=== DESCRIPTION OF THE TASK ===
The reply must contain exactly the lines below from the one with "All I want from" down to the one with "Write what was", both included, and nothing more; please omit the pictures.

*** GIVEN ENTRIES Section Begins ***

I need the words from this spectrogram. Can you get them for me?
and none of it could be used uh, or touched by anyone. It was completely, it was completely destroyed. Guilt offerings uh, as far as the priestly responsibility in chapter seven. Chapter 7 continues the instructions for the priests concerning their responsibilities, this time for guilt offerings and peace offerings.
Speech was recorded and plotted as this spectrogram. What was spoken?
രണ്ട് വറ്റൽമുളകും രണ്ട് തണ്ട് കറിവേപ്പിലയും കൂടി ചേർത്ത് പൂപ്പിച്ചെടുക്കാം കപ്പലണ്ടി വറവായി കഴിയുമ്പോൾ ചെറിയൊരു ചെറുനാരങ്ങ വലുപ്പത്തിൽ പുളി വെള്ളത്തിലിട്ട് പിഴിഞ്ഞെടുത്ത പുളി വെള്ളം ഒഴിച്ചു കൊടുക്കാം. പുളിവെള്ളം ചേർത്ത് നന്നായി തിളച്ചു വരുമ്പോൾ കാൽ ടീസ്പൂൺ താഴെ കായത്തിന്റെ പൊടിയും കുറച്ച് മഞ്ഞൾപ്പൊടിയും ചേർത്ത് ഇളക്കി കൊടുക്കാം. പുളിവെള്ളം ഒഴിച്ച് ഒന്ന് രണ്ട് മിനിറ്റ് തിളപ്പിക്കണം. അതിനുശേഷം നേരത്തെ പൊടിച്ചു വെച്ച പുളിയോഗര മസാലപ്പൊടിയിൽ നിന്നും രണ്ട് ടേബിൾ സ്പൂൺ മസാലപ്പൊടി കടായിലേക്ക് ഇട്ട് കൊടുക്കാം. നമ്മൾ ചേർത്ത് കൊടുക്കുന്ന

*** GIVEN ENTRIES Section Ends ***
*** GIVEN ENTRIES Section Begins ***

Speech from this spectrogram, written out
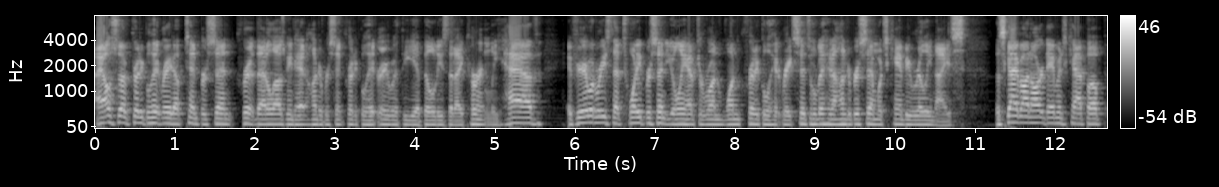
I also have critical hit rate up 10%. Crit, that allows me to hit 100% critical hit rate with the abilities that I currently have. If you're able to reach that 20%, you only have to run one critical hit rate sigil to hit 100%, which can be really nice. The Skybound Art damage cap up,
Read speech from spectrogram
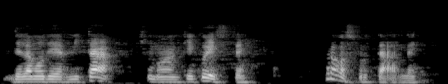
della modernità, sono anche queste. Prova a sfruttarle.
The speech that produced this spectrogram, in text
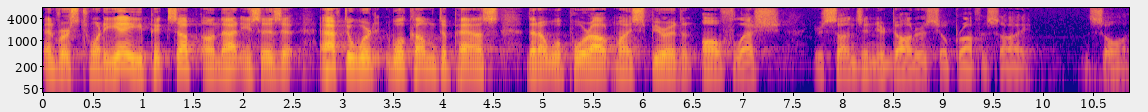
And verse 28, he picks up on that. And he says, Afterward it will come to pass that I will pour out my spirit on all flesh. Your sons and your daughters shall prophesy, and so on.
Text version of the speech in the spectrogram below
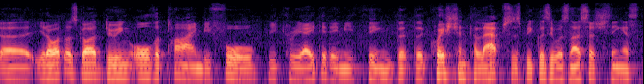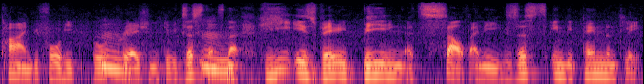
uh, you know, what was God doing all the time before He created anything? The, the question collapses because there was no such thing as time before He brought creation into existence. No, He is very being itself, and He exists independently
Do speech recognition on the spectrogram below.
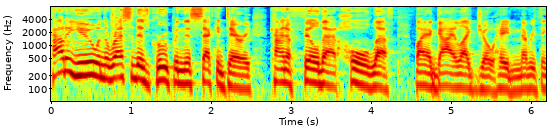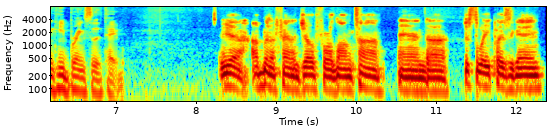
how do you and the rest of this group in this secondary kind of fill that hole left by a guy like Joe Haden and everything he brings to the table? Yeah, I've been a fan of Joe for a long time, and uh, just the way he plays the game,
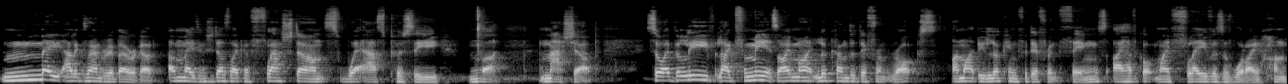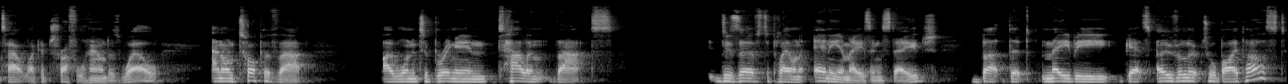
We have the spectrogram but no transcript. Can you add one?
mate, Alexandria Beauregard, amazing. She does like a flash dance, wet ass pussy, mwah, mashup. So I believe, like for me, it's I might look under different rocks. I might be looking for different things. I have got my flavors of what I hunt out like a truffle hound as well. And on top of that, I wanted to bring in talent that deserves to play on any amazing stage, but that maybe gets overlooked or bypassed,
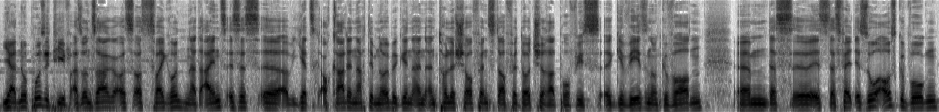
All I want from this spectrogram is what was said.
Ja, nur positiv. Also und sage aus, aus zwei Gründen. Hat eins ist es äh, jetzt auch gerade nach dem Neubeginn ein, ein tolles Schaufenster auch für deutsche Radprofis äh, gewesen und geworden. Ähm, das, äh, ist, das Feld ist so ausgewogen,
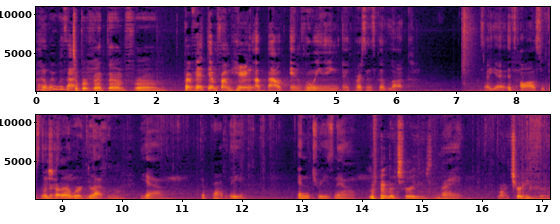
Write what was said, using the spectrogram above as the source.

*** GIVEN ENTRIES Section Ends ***
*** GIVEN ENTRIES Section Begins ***

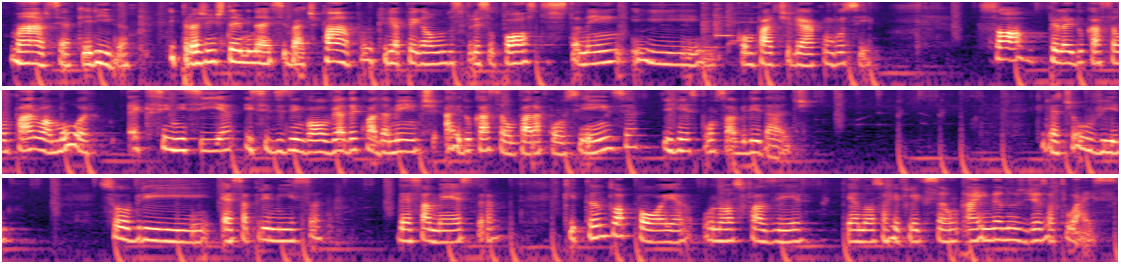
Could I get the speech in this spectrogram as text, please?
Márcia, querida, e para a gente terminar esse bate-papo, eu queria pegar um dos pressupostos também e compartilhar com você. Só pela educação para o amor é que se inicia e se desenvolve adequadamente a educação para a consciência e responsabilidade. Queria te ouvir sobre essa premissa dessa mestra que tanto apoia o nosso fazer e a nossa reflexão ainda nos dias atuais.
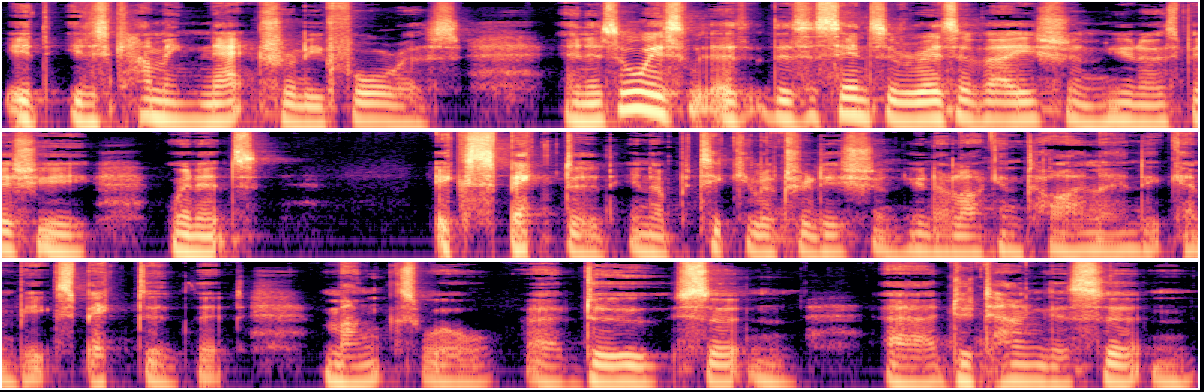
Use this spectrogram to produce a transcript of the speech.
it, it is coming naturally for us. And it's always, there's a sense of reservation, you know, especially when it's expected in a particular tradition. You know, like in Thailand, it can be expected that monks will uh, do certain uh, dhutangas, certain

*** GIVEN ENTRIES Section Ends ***

=== OUTPUT OF THE TASK ===
All I want from this spectrogram is what was said.
Ja, nur positiv. Also und sage aus, aus zwei Gründen. Hat eins ist es äh, jetzt auch gerade nach dem Neubeginn ein, ein tolles Schaufenster auch für deutsche Radprofis äh, gewesen und geworden. Ähm, das, äh, ist, das Feld ist so ausgewogen,
Write what was said, using the spectrogram above as the source.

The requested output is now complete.